Does it mean we don't have to be afraid of hedgehogs?
We do not have to be afraid of them. A majority of infectious diseases that circulate in the human population nowadays were transmitted from animals in the past. At present, the transmission from animals takes place on a scale of the whole planet and over a long period. The probability that you will become infected by a disease transmitted from a mouse, hedgehog, or bat living in your garden is close to zero, provided that you are following standard hygiene rules of western society.
- https://doi.org/10.1038/s41586-021-04265-w (online)
- https://www.nature.com/articles/s41586-021-04265-w.pdf (PDF)
- https://rdcu.be/cEpmu (Sharedit)
Czech and foreign:
1) Methicillin-resistant staphylococcus (MRSA) has been present in hedgehogs since 1800 (since the onset of the Industrial Revolution), long before methicillin entered the market in 1959.
Photo: Petra Hulvová
2) Agar Petri dish with a growing fungi (F) producing an antibiotic. The left half of the dish is populated by antibiotic-resistant bacteria (MRSA), while the right half is covered by sensitive bacteria (MSSA) - the antibiotic produced by the fungi is killing them, creating a clear semicircle in the right central part.

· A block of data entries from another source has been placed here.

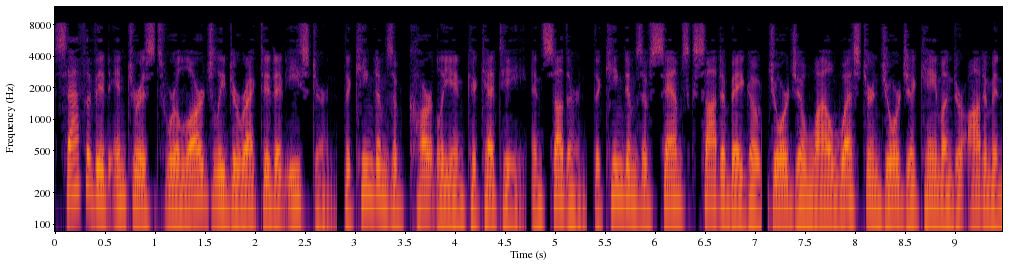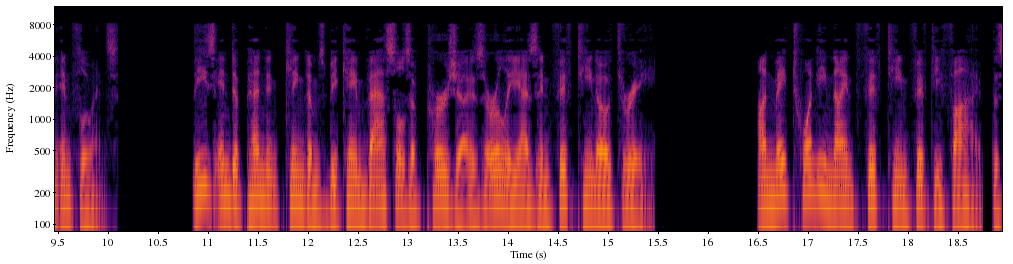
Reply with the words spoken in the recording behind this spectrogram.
Safavid interests were largely directed at eastern the kingdoms of Kartli and Kakheti and southern the kingdoms of Samtskhe Saatabago Georgia while western Georgia came under Ottoman influence. These independent kingdoms became vassals of Persia as early as in 1503. On May 29, 1555, the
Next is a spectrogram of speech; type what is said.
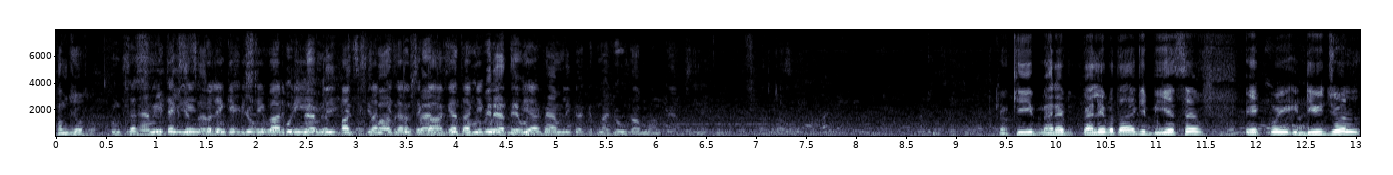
कमज़ोर हो। सर, स्वीट एक्सचेंज को लेके पिछली बार भी पाकिस्तान की तरफ़ से कहा गया था कि भी रहते हैं फैमिली का कितना योगदान मानते हैं क्योंकि मैंने पहले बताया कि बीएसएफ एक कोई इंडिविजुअल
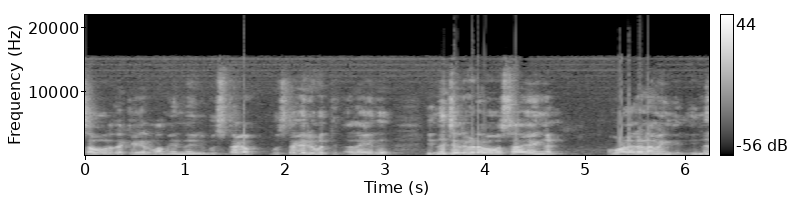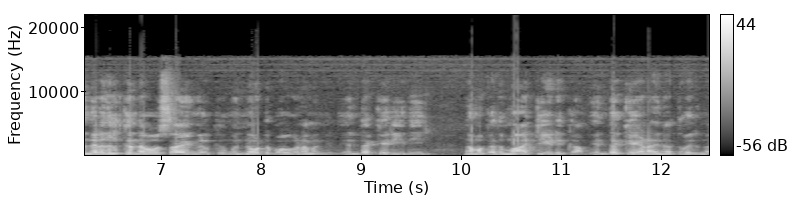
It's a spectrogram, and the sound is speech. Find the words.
സൗഹൃദ കേരളം എന്നൊരു പുസ്തകം പുസ്തക രൂപത്തിൽ അതായത് ഇന്ന് ചെറുകിട വ്യവസായങ്ങൾ വളരണമെങ്കിൽ ഇന്ന് നിലനിൽക്കുന്ന വ്യവസായങ്ങൾക്ക് മുന്നോട്ട് പോകണമെങ്കിൽ എന്തൊക്കെ രീതിയിൽ നമുക്കത് മാറ്റിയെടുക്കാം എന്തൊക്കെയാണ് അതിനകത്ത് വരുന്ന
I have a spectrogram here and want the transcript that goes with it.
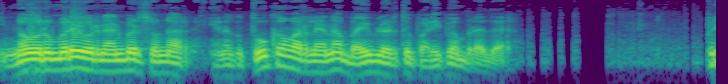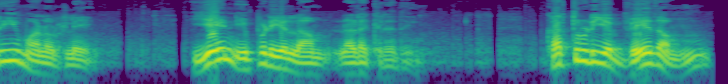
இன்னொரு முறை ஒரு நண்பர் சொன்னார் எனக்கு தூக்கம் வரலைன்னா பைபிள் எடுத்து படிப்பேன் பிரதர். பிரியமானவர்களே ஏன் இப்படியெல்லாம் நடக்கிறது? கர்த்தருடைய வேதம்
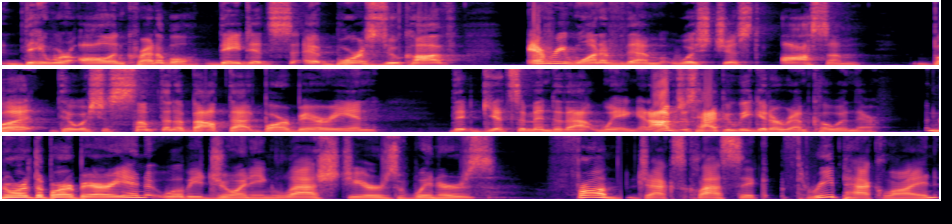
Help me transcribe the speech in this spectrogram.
They were all incredible. They did uh, Boris Zukov. Every one of them was just awesome. But there was just something about that barbarian that gets him into that wing. And I'm just happy we get a Remco in there. Nord the Barbarian will be joining last year's winners from Jakks Classic three pack line,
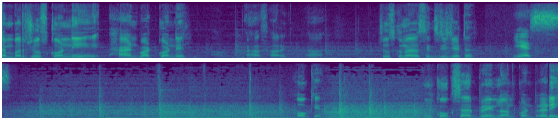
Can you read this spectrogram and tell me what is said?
నెంబర్ చూసుకోండి హ్యాండ్ పట్టుకోండి సారీ చూసుకున్నారా సిక్స్ డిజిట్ ఎస్ ఓకే ఇంకొకసారి బ్రెయిన్లో అనుకోండి ready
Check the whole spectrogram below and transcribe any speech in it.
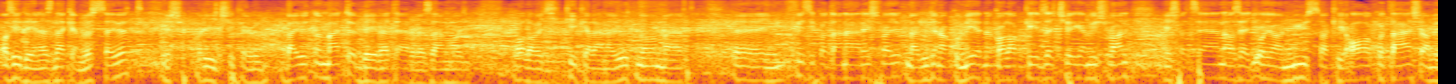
az idén ez nekem összejött, és akkor így sikerült bejutnom. Már több éve tervezem, hogy valahogy ki kellene jutnom, mert én fizikatanár is vagyok, meg ugyanakkor mérnök alapképzettségem is van, és a CERN az egy olyan műszaki alkotás, ami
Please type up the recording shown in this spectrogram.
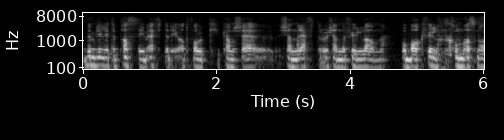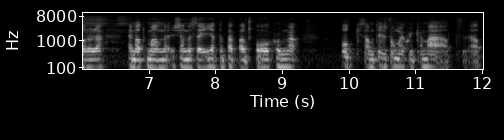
den blir lite passiv efter det och att folk kanske känner efter och känner fyllan och bakfyllan komma snarare än att man känner sig jättepeppad på att sjunga. Och samtidigt får man skicka med att, att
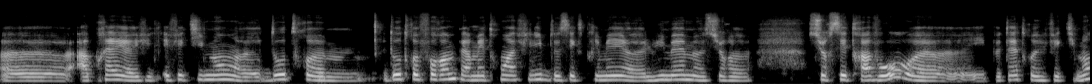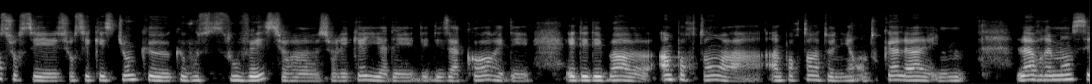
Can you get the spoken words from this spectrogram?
après, effectivement, d'autres forums permettront à Philippe de s'exprimer lui-même sur sur ses travaux euh, et peut-être effectivement sur ces, sur ces questions que, vous soulevez, sur, euh, sur lesquelles il y a des, des, accords et des, débats euh, importants à, tenir. En tout cas, là, vraiment, ça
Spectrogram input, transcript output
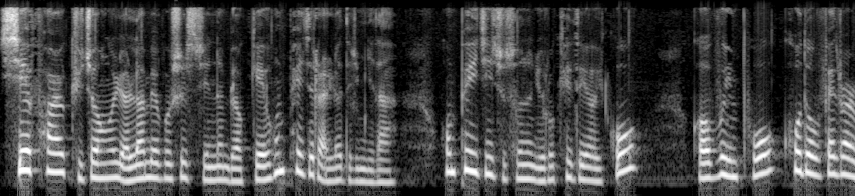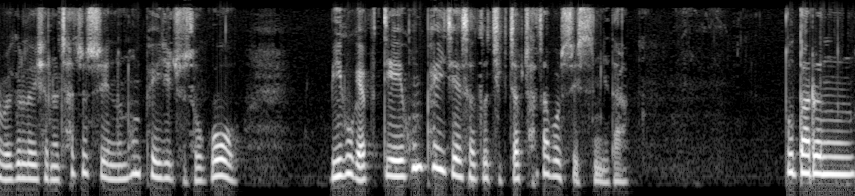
CFR 규정을 열람해 보실 수 있는 몇 개의 홈페이지를 알려드립니다. 홈페이지 주소는 이렇게 되어 있고 GovInfo Code of Federal Regulation을 찾을 수 있는 홈페이지 주소고 미국 FDA 홈페이지에서도 직접 찾아볼 수 있습니다. 또 다른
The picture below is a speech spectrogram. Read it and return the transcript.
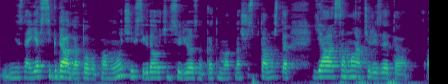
не знаю, я всегда готова помочь и всегда очень серьезно к этому отношусь, потому что я сама через это э,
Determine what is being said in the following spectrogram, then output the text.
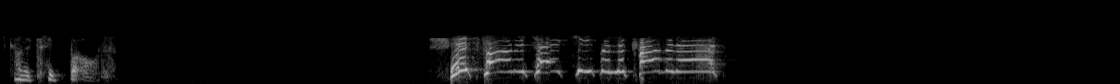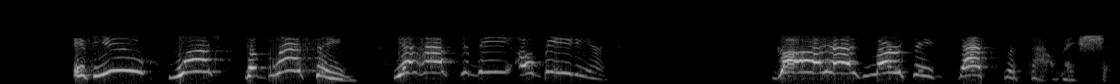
It's going to take both. It's going to take keeping the covenant. If you want the blessing, you have to be obedient. God has mercy. That's the salvation.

Photo: Claire L. Raisen
3) Fungi living on the bodies of hedgehogs can kill methicillin-sensitive bacteria using the produced antibiotic, whereas resistant strains can defend themselves.
Illustration : Adam Sejer
4) The “One Health” concept: the health of humans, animals, and ecosystems is interconnected. Therefore, the activities of human medicine, veterinary medicine, and nature protection cannot be separated.
Source: Larsen J. et al. (2022) Emergence of methicillin resistance predates the clinical use of antibiotics. Nature.
Updated: 03. 02. 2022